After I had been there for a few years, one of our accommodation services hit a significant crisis due to poor management and significant misconduct. We had to take decisive action to keep the service running. In the aftermath, the board insisted on a full and frank review of what had happened and why. It was tough but appropriate and critically important.
They also oversaw an annual 360 degree appraisal for me so that all managers in the organisation could feedback on my performance. Aspects of this could be difficult to hear, but it was healthy form of accountability and drew out issues that needed dealing with.
A good trustee board are gracious and supportive to senior staff, but they are also truthful and challenging. This is what good governance looks like.
All layers of the church require good governance because you cannot get away from the need for the appropriate use of power. The donut need filling.
The decisions, performance and behaviour of Bishops and Senior diocesan staff need to be accountable to a group who have power to act when things are not being done properly or effectively. Strong governance, which ensures transparency and accountability, is more important than the depth of their theology, their spiritual devotion or their personal leadership skills.
Unless governance is improved then I cannot see an end to the safeguarding scandals and institutional failure. If its key leaders are essentially unaccountable, then the C of E will remain essentially ungovernable. And the apologies will keep coming from the Archbishops.
It is worth ending by saying that effective governance is simply the practical implementation of good theology.
However skilled a pastor, preacher or leader, we are all frail, damaged and inadequate in different ways. And, these tendencies are not just individual; our fallenness and sin is compounded in organisational systems and culture.
Therefore, all organisations need just structures which are effective in encouraging and enabling our strengths whilst managing and mitigating our weaknesses.
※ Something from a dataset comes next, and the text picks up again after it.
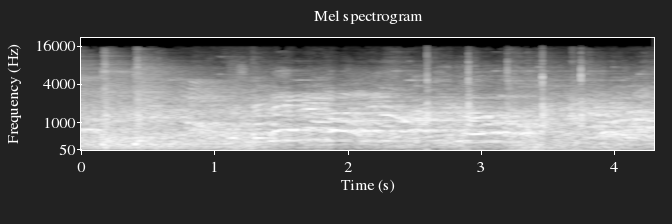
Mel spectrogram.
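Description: Voices shouting from ringside over a kickboxing bout, with the sharp smacks of gloved punches landing, a quick run of several in the last second and a half.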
No person or institution remains healthy without these forms of grace and truth.